        Your comparison with salmonella is way off—a brief episode of loose stools from magnesium overdose (that can actually be therapeutic, especially for someone with any level of constipation) pales in comparison to days of horrible sickness that deals a devastating blow to your gut flora (especially if you take antibiotics for it) and can result in long-term chronic symptoms if not treated impeccably.

  • judy

    There is some conversation here about Masai people eating lots of animal products and having low rates of heart disease. Let’s not forget that their life expectancy is less than 60 years.

  • blope

    “Did not go over-easy with the egg industry.” This type of hilarity is an added bonus to the plethora of information on this site. Thanks Dr. G!

  • http://www.ak47world.com A-K Dan

    Then we should get Obama to EAT the BAD stuff !!!

    • JacquieRN

      Hi A-K Dan, your comment does not appear to be relevant to this study or the site. We welcome
      vigorous debate of the science not personal attacks.So please, for everyone’s benefit, help us foster a community of
      mutual respect or your comments will need to be deleted.Thank you, Jacquie

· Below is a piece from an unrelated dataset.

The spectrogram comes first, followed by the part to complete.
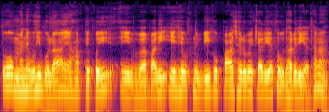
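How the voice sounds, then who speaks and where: A man teaching an accounting lesson at a quick clip. His voice is mellow and dark. He keeps asking the class questions, answers them himself, and adds a tag question to nearly every point. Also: medium pitch, steady tone.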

  • Susan

    I would imagine that both Obamas eat more healthy than animal protein.